The reputations of all large businesses, but pharmaceutical companies in particular, is built on a sense of their offering value to the community and in parallel to that their commitment to serving all of their stakeholders including their employees. When economic pressures and constant change cause people to suffer at work, and employees to see their bosses as detached hiring and firing automata rather than as mentors or sponsors of their careers, something has gone wrong.
Sophie wanted to understand “the true meaning of ‘the company’ and how taking risks, creating competitive advantage, and guaranteeing returns could be balanced with a more human approach.” As a project manager she understood the concept of ‘agility’ as a method applied to projects but believed the much-vaunted concept of the ‘agile manager’ was de-humanizing. Change is hard and humans have a limit to how much change they can take. As a leader from a generation that, unlike its predecessor, has been able to learn from the post-crisis era, Sophie wanted to arm herself to be able to enable a values-driven culture through her leadership.

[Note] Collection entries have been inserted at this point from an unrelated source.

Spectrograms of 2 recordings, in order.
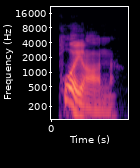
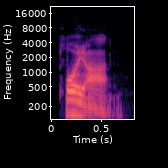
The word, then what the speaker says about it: ploion: Then it has a easier pronunciation help, ploion, ploion.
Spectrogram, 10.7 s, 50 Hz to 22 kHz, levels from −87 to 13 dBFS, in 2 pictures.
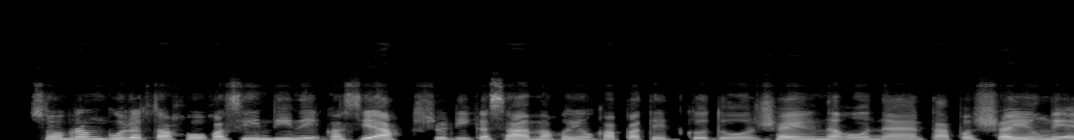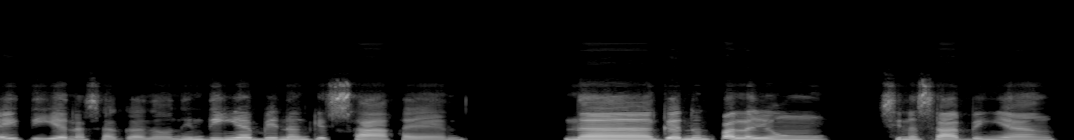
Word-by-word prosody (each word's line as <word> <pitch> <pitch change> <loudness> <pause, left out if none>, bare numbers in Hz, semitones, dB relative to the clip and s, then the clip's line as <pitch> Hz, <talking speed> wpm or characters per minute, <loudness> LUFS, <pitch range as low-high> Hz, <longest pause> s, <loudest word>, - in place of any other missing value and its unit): Sobrang 295 0 0
gulat 255 -2 +1
ako 200 -3 +1
kasi 245 +2 -1
hindi 240 0 0
na 235 - -1
kasi 225 0 +1
actually 215 -2 0
kasama 195 -1 +1
ko 205 - -5
'yung 190 -1 -5
kapatid 180 -1 -3
ko 160 -2 -5
dun, 150 +1 -6
siya 190 +2 +1
'yung 200 +1 -2
nauna 180 -6 -2
tapos 160 +5 -4
siya 200 -1 +3
'yung 195 - -4
may 190 - 0
idea 180 -1 -1
na 165 - -6
sa 165 -3 -7
ganun. 150 +2 -7
Hindi 220 +3 -1
niya 245 - +6
binanggit 225 -2 -1
sa'kin 170 -6 -2 0.6
na 210 0 +7
ganun 230 +2 +3
pala 210 -2 +4
'yung 200 -2 -3 0.2
sinasabi 185 -3 -2
niyang 165 -1 -3
195 Hz, 195 wpm, -23 LUFS, 175-220 Hz, 0.6 s, na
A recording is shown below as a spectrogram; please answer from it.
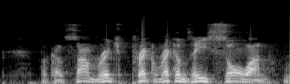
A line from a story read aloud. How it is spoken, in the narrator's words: roared Hillary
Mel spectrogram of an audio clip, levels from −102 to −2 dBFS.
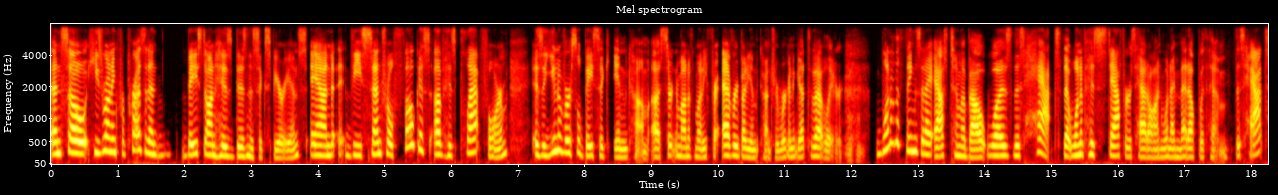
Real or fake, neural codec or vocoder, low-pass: fake; vocoder, 22.05 kHz, 80 mel bands, Vocos; 7.2 kHz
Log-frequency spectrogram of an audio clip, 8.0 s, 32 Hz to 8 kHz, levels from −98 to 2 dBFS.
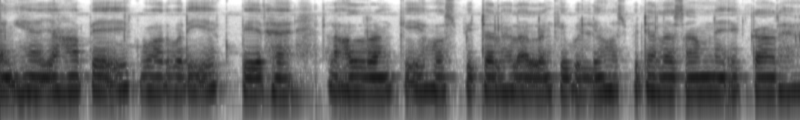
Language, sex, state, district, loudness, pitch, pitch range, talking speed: Hindi, male, Chandigarh, Chandigarh, -17 LUFS, 120 Hz, 115-120 Hz, 180 wpm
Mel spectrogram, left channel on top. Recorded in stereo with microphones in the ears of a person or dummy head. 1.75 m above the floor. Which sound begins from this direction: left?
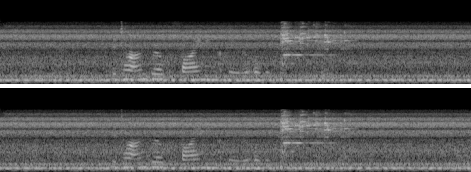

The EMBA program has already given Sophie renewed energy at work, but she describes it as a marathon. She has had to give up swimming coaching and other activities and has to be extra well organized at work in order to leave on time to then put in two hours of EMBA work every evening – on top of the one day (8-10 hours) every weekend which she dedicates to the EMBA.
Two aspects of the program are proving important: First the sharing of ideas with emlyon faculty and particularly with the fifteen other participants – a group from a wide range of backgrounds, including people who think very differently to her, that has bonded around ‘rugby’ embracing the team spirit as the ‘The XV cohort’– a group she is “very proud of.”
Secondly, while an emphasis on softer interpersonal skills runs through the program, the new knowledge she is acquiring in finance, strategy management, scenario planning, collective intelligence and the like is transforming. A scientist who has no difficulty with mathematical formula, Sophie has found accounting and cost flow management to be a new language and ideas around value creation – merging and testing numbers to create viable strategies – hard to grasp but exciting.
In this early stage of the program the pace is fast and there is little time to integrate her learning into actually doing, but this will come later in the program when there will also have more time to reflect on the learning. The EMBA experience is already helping Sophie understand “where management decisions are coming from.” Which in turn is making her feel more confident, less anxious about change, and more relaxed about moving forward in her career as a manager.
Where will this take her? Sophie does not see herself as an entrepreneur in the innovative start-up sense, rather she aspires to be a better optimiser and organiser, a leader with intrapreneurial skills who can be an effective link between senior strategic management and effective implementation and operations. Strongly inspired by the Positive Leadership Institute, Sophie is committed to a business culture that takes CSR seriously and respects resources both environmental and human. She is one of a new generation of leaders that is acquiring the essential knowledge, skill, and outlook needed to succeed in an age of disruptive change.
emlyon business school offers more than just training. It’s become a school for transformation.